If there has ever been a time when we need to be growing courageous kids, it’s now. Children with the courage to become the brave and caring adults our world needs. To one day find solutions to very real problems that seem only to be getting worse. Courage to live lives that matter. But how to accomplish such a monumental task? And when to begin? At age five? 10? 15? Is it too late if our children are already adults?
It’s never too early or too late to begin modeling courageous living for our children. But growing courageous kids requires brave parenting.
When my firstborn son Andy arrived in this world 30 years ago, I was full of optimism and determination to protect him from any and every negative influence. I set about in earnest to shield him from the evils of sugar, too much TV, and playing with toy guns. To my dismay, his grandmother introduced him to chocolate and ice cream before his second birthday. He learned all about the Teenage Mutant Ninja Turtles from his friends at Christian preschool. And without ever having held a toy weapon (to my knowledge) at the age of four he would carefully load kitchen utensils into his little boy belt and brandish wooden spoons, spatulas, and ladles as his imaginary weapons of choice.
I was outnumbered. And as all young mothers eventually realize, I came to understand that my attempts to shelter my son and later his younger sister and brother, were pretty puny and insufficient against forces beyond my control.
But there was good news! You see, parenting from a position of fear and hiding from danger isn’t God’s way at all. For God hasn’t given us a spirit of fearfulness, but one of power, love, and sound judgment. (2 Timothy 1:7)
To honor God’s desire for me and my children to live courageously, I needed to make three brave parenting moves:
1) Be brave enough to step back.
I may have mentioned once or twice how much I like helping people. Well, when I became a mother, I felt like I had hit the “helping” jackpot! Here were three small humans who needed me. And I felt like a superhero when I could find solutions that made them stop crying or worrying.
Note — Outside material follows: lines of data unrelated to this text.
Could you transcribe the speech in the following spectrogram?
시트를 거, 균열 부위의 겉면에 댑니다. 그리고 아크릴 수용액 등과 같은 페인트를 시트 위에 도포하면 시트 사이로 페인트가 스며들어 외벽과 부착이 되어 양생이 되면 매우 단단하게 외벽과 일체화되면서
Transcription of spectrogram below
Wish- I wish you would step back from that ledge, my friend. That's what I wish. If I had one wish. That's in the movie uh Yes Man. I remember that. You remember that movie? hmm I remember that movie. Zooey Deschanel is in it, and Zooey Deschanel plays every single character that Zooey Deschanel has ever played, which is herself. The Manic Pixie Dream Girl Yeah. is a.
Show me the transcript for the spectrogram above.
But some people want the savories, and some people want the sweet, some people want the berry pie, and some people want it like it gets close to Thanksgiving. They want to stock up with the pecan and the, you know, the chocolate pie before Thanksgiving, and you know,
Or ways to help them feel secure, safe and happy.
What I didn’t realize was that every time I stepped in to fix something for them, it might make me feel great and them feel better for the moment, but an opportunity was lost for them to gain confidence and grow problem-solving skills of their own.
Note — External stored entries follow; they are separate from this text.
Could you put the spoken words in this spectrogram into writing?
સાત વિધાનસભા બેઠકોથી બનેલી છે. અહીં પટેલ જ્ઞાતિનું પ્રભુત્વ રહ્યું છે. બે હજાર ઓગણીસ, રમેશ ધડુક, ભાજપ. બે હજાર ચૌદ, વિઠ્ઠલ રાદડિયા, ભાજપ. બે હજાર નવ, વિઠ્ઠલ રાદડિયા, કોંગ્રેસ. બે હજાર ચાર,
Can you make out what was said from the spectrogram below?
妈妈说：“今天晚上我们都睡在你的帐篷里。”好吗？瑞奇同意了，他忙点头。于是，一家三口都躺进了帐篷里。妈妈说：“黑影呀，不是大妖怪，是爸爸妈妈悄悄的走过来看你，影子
Learning to do hard things like handling difficult emotions, navigating through uncomfortable situations, or living with unpleasant consequences, comes from experiencing these things in life, not from hearing about them and certainly not by being rescued from them.
So just like I had to be willing to see my kids fall and risk hurting themselves when they learned to walk or ride a bike, I had to be brave enough to step back and allow them to experience some of the pain that comes from the hard things in life. Things like disappointment, loneliness, or being treated unfairly. And guess what? The pain didn’t stop them. They learned from it and grew. They got braver and stronger for the next time. And they began to see God at work in their lives.
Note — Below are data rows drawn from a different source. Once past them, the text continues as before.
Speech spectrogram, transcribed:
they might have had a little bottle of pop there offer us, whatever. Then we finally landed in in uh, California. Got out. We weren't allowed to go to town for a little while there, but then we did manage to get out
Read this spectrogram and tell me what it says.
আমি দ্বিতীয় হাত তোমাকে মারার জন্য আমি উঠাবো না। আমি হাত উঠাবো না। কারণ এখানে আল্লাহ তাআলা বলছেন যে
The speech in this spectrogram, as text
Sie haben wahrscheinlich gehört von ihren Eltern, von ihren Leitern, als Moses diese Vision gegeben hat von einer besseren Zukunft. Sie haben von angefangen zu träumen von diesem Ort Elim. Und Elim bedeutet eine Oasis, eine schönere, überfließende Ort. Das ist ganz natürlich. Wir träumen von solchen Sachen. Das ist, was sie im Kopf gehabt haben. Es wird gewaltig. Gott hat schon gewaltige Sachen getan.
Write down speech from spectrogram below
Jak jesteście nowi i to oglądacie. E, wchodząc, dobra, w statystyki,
2) Be brave enough to lean in.
Leaning in means coming alongside my kids and helping in new ways as they navigate the bumpy parts of life. Not jumping back in to solve something after a short pause spent watching them struggle for a bit. But being willing to stay the course with them, listening, sharing, hearing their concerns, mulling over possibilities. Allowing them as much time as they need to find answers.
It takes courage for me to lean in because I have to let go of my desire to fix things and trust in God’s timing as He guides and directs my kids toward a solution. It means giving up my desire to be in control, while still staying connected and engaged with my kids, so they feel my love and support. For a fixer like me, leaning in without taking over can be H-A-R-D. But the fruit of this brave parenting move is this: my kids know I believe in their God-given abilities, they feel respected and in turn, give respect to others. And they have personal knowledge and experience of what it means to seek God’s guidance and find answers there.
3) Be brave enough to talk about what’s true.
Stepping back and leaning in have both been helped along by being brave enough to talk truthfully with my kids about the realities of their lives and mine. For years I avoided difficult conversations, fearing my inability to handle unpleasant emotions like hurt, anger, or disappointment. But as we grew together in our ability and confidence to deal with hard things, a wonderful thing happened. We all became better at talking about those hard things, both in our lives and in the world around us. And we’ve learned to come together in humility, offering one another grace, as we continue to seek God for his direction, help, and wisdom.
For me, brave parenting has meant being willing to do three things – step back, lean in, and talk truth. My children are all young adults now, and we are still learning together how to say YES to the invitation of Joshua 1:9:
“Be strong and courageous. Do not be frightened, and do not be dismayed, for the Lord your God is with you wherever you go.”
We will find everything we need to raise our children up to be the leaders God calls them to be when we run to Him for strength and courage. Because of His love for us and our children, we can make the brave parenting moves necessary to raise courageous kids.
What does brave parenting look like in your family? What moves are you making to nurture and grow courage in the hearts of your children?